MVT deposits in North America have been attributed to large-scale migration of basin fluids during convergent orogenic processes whereas many other districts (e.g., Alpine deposits of Europe and North Africa) have been attributed to Late Paleozoic to Mesozoic continental extension of Pangea carbonate platforms. An important component of the research was directed at establishing age for ore formation for important deposits believed to have formed during continental extension. This work involved key collaborative research with universities in Europe, Canada, and the U.S. Various methods were used to date the ores that include radiometric and paleomagnetic methods. These dating efforts placed ore formation within a context of crustal tectonics and fluid migration. The nature of the ore fluids (temperature and fluid compositions) were determined from fluid inclusion studies to quantify the rock-water processes that controlled the ore-forming capacity of the fluids. Hydrological modeling was conducted by French collaborators to test fluid migration from basins during large-scale extensional tectonic events. MVT deposits in the Cevennes region of southern France, the Reocin deposit in Northern Spain, and the Touisit district of Morocco were used as classic examples of MVT deposits believed to have formed during continental extension. Results of these studies provided essential attributes to the global tectonic model.

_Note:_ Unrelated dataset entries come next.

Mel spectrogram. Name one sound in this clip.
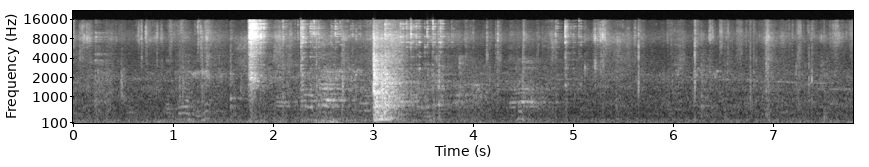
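A metal cart rattles as it is rolled.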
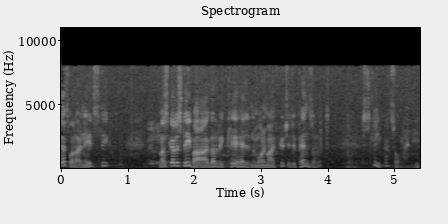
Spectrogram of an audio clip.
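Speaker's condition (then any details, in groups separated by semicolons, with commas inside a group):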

Results from this project demonstrated that MVT deposits formed during two main episodes in Earth history: Late Paleozoic (associated with the Pangea collisions), and Tertiary (associated with the Alpine and Laramide collisions). In order for this information to be of much predictive value in global mineral assessments, we needed to address these points: Why do MVTs form in some, but not all carbonate platforms in collisional forelands? 2) What is it about the late stage of some collisions that induces regional-scale fluid migrations? (3) What is the role of orographic climate during mineralization? (4) Do MVT deposits ever form in Andean-type (as opposed to collisional) forelands?